*** Opening of DATA ***
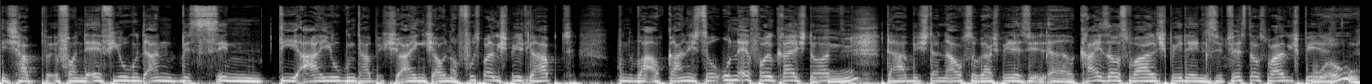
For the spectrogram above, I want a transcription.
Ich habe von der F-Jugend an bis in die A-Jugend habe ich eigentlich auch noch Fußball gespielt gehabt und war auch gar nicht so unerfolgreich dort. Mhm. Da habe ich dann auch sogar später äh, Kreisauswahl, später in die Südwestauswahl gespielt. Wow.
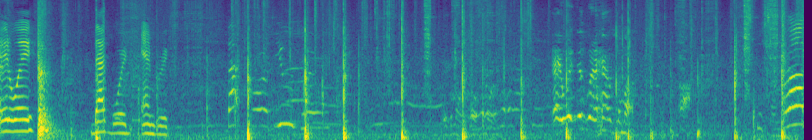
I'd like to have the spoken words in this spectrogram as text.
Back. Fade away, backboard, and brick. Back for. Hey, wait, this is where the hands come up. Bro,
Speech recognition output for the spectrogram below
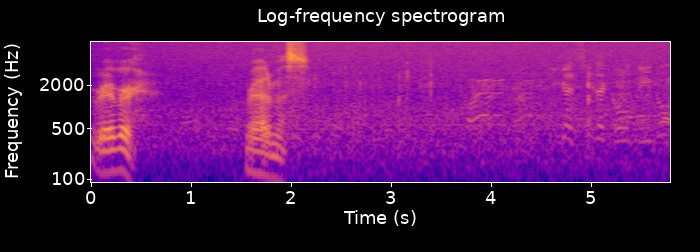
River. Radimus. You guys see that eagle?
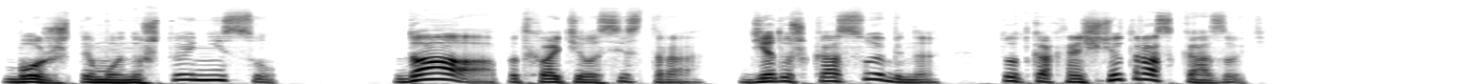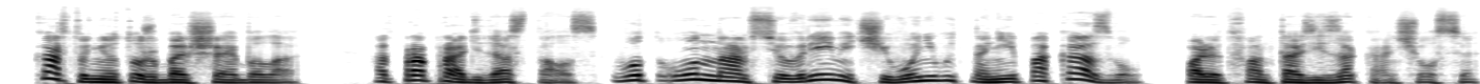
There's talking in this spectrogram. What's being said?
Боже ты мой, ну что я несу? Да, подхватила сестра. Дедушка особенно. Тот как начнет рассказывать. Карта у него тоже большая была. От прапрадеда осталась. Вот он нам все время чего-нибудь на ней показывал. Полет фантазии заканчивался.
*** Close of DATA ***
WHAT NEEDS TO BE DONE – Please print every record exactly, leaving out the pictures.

OUTPUT OF THE EXERCISE –
For the spectrogram above, I want a transcription.
Ich habe von der F-Jugend an bis in die A-Jugend habe ich eigentlich auch noch Fußball gespielt gehabt und war auch gar nicht so unerfolgreich dort. Mhm. Da habe ich dann auch sogar später äh, Kreisauswahl, später in die Südwestauswahl gespielt. Wow.
I'd like to have the spoken words in this spectrogram as text.
Back. Fade away, backboard, and brick. Back for. Hey, wait, this is where the hands come up. Bro,
Speech recognition output for the spectrogram below
River. Radimus. You guys see that eagle?
There's talking in this spectrogram. What's being said?
Боже ты мой, ну что я несу? Да, подхватила сестра. Дедушка особенно. Тот как начнет рассказывать. Карта у него тоже большая была. От прапрадеда осталась. Вот он нам все время чего-нибудь на ней показывал. Полет фантазии заканчивался.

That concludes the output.